(Oh yeah, lest not forget the more mobile friendly version ‘wrist-map-reader’, the “Plus Four Wristlet Route Indicator” which also kept golf scores and predated the Iter Avto!)

It shouldn’t be much of a surprise that I find myself in this area of exploration as I myself have founded a company that is challenging the way we think about data and how we access it, how we utilize it, how we manage it instead of it managing us! As I personally go through the process of introducing new technology to the world I see how hard it can be for us to embrace it. I see the self erected hurdles to changing how we do things, how we fall into the trap of just doing the same things as we always have, and how we set ourselves up to miss out on our ‘ah moment’.


With near two decades of litigation technology experience, Brian’s passion is to build and provide better solutions.  “There are major challenges with eDiscovery solutions today, and my goal is to provide technologies that take them head on” says Indexed I/O’s CEO Brian McHughs.  “There’s no better feeling that creating something that helps others.  The bigger the problem, the more satisfying it is to solve it.”  Brian makes sure to take time for personal passions which include enjoying the great Colorado outdoors, golf, time with his family, and when time permits, relaxing on a downtown Denver roof top with a nice local microbrew.

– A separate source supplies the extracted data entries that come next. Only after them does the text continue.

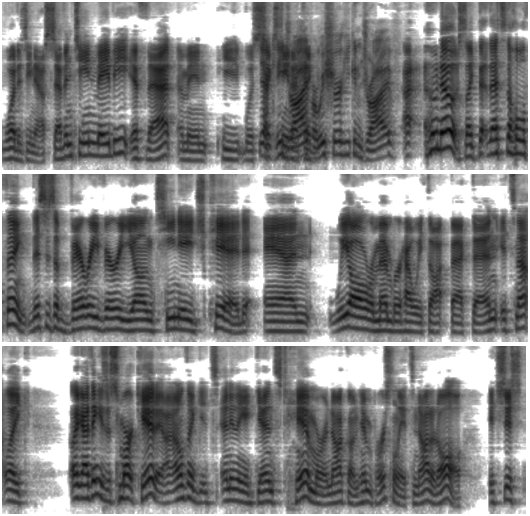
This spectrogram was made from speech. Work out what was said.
what is he now 17 maybe if that i mean he was Yeah, 16 can he drive? Are we sure he can drive? I, who knows like th- that's the whole thing this is a very very young teenage kid and we all remember how we thought back then it's not like like I think he's a smart kid. I don't think it's anything against him or a knock on him personally. It's not at all. It's just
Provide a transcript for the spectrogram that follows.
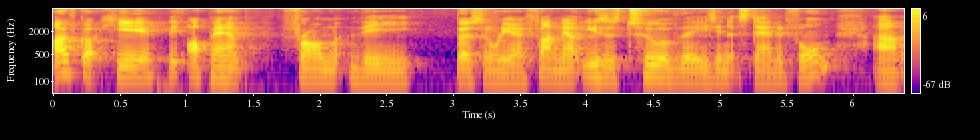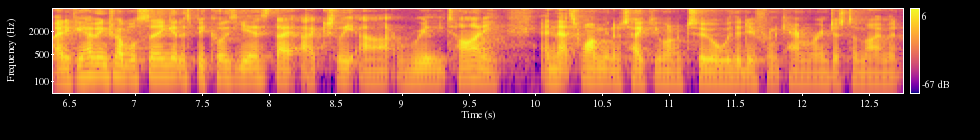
I've got here the op amp from the Burson Audio Fun. Now it uses two of these in its standard form, um, and if you're having trouble seeing it, it's because yes, they actually are really tiny, and that's why I'm going to take you on a tour with a different camera in just a moment.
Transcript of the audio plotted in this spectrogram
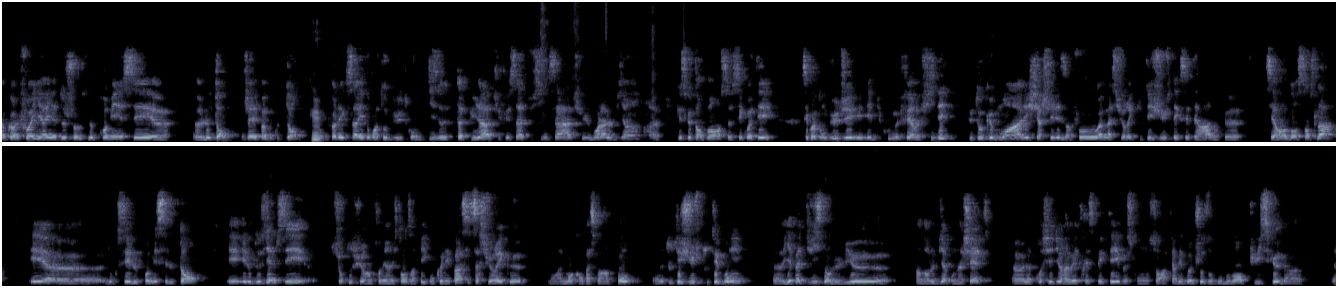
encore une fois, il y a, il y a deux choses. Le premier, c'est euh, euh le temps. J'avais pas beaucoup de temps, hmm. donc il fallait que ça aille droit au but, qu'on me dise t'appuies là, tu fais ça, tu signes ça, tu voilà le bien, euh, qu'est-ce que t'en penses, c'est quoi tes c'est quoi ton budget et, et, du coup me faire fider plutôt que moi aller chercher les infos, à m'assurer que tout est juste, etc. Donc euh, c'est vraiment dans ce sens-là. Et euh, donc c'est le premier, c'est le temps, et, et le deuxième, c'est surtout sur un premier instant dans un pays qu'on connaît pas, c'est s'assurer que normalement quand on passe par un pro, euh, tout est juste, tout est bon, il n'y a pas de vice dans le lieu, enfin, dans le bien qu'on achète. la procédure elle va être respectée parce qu'on saura faire les bonnes choses au bon moment puisque ben, euh,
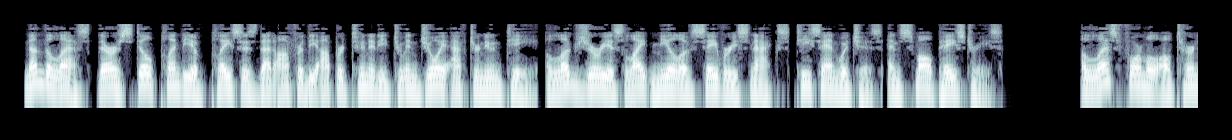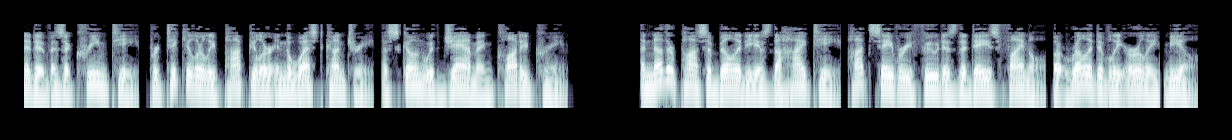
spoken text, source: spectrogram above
Nonetheless, there are still plenty of places that offer the opportunity to enjoy afternoon tea, a luxurious light meal of savory snacks tea sandwiches and small pastries. A less formal alternative is a cream tea, particularly popular in the West Country, a scone with jam and clotted cream. Another possibility is the high tea, hot savory food as the day's final but relatively early meal.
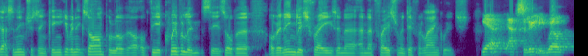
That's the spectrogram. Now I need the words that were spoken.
That's an interesting. Can you give an example of of the equivalences of a of an English phrase and a and a phrase from a different language? Yeah, absolutely. Well,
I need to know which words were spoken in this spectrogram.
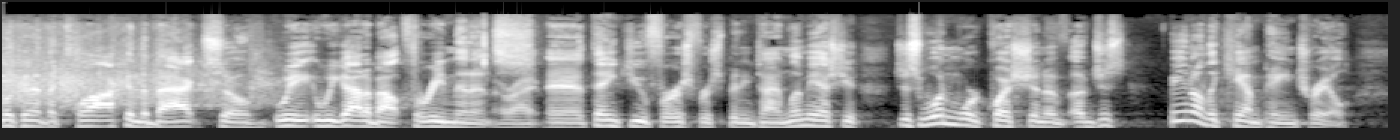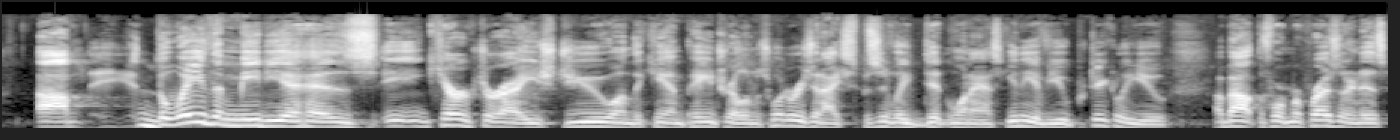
Looking at the clock in the back, so we, we got about three minutes. All right. Uh, thank you first for spending time. Let me ask you just one more question of, of just being on the campaign trail. Um, the way the media has eh, characterized you on the campaign trail, and it's one reason I specifically didn't want to ask any of you, particularly you, about the former president, is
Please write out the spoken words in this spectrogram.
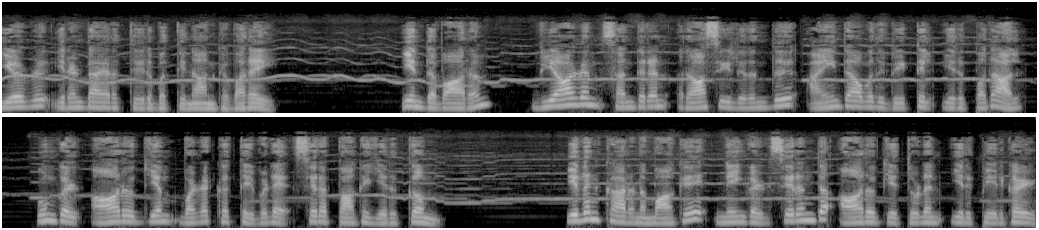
ஏழு இரண்டாயிரத்து இருபத்தி நான்கு வரை. இந்த வாரம் வியாழன் சந்திரன் ராசியிலிருந்து ஐந்தாவது வீட்டில் இருப்பதால் உங்கள் ஆரோக்கியம் வழக்கத்தை விட சிறப்பாக இருக்கும். இதன் காரணமாக நீங்கள் சிறந்த ஆரோக்கியத்துடன் இருப்பீர்கள்.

Indexed I/O Corp is a developer of high-speed, cost-effective data processing and analytic solutions. Its product is targeted to Corporate Counsel, Law Firms, and IT Departments requiring eDiscovery services for litigation. Indexed I/O‘s eDiscovery solution includes data processing, data culling, document review and tagging, and exports/productions. Indexed I/O offers state of the art ‘more like this’ search capability as well as traditional search and language analytics. With an easy and intuitive interface, legal teams can quickly learn and utilizeIndexed I/O in a matter of minutes.

Austin Smith-Bartlett